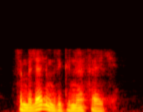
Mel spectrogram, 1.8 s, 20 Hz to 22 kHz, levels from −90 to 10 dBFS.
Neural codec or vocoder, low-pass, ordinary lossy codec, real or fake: none; 3.6 kHz; AAC, 24 kbps; real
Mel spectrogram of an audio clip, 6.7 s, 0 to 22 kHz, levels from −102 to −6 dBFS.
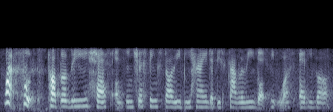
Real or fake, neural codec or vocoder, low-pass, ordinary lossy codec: fake; codec, 24 kHz, 3 kbps, HILCodec; 3.6 kHz; none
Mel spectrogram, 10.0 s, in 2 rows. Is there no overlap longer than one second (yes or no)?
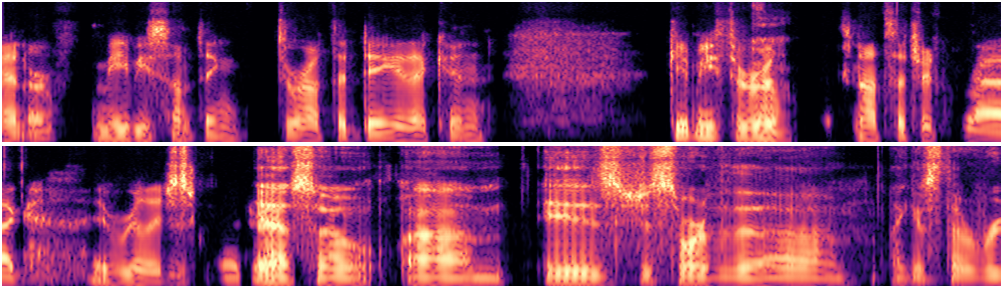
yes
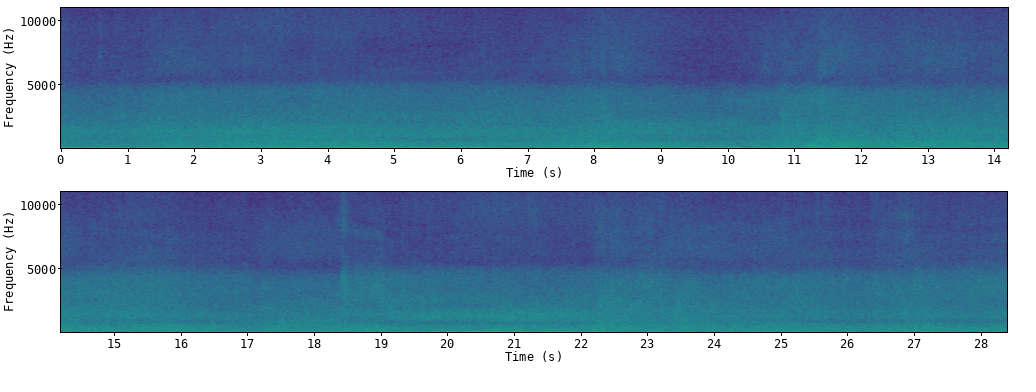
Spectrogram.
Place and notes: audresseles, meeresufer bei ebbe, brandungswind
am meeresufer bei ebbe, morgens, die wellenamplituden in rauschigen intervallen, dazu stetiger auflandiger wind
fieldrecordings international:
social ambiences, topographic fieldrecordings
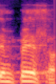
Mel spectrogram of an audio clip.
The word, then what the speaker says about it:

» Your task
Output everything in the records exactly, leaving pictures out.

» Problem solution
Mel spectrogram, 1.8 s, 20 Hz to 22 kHz, levels from −90 to 10 dBFS.
Neural codec or vocoder, low-pass, ordinary lossy codec, real or fake: none; 3.6 kHz; AAC, 24 kbps; real
Mel spectrogram of an audio clip, 6.7 s, 0 to 22 kHz, levels from −102 to −6 dBFS.
Real or fake, neural codec or vocoder, low-pass, ordinary lossy codec: fake; codec, 24 kHz, 3 kbps, HILCodec; 3.6 kHz; none
Mel spectrogram, 10.0 s, in 2 rows. Is there no overlap longer than one second (yes or no)?
yes
Spectrogram.
Place and notes: audresseles, meeresufer bei ebbe, brandungswind
am meeresufer bei ebbe, morgens, die wellenamplituden in rauschigen intervallen, dazu stetiger auflandiger wind
fieldrecordings international:
social ambiences, topographic fieldrecordings
Mel spectrogram of an audio clip.
The word, then what the speaker says about it:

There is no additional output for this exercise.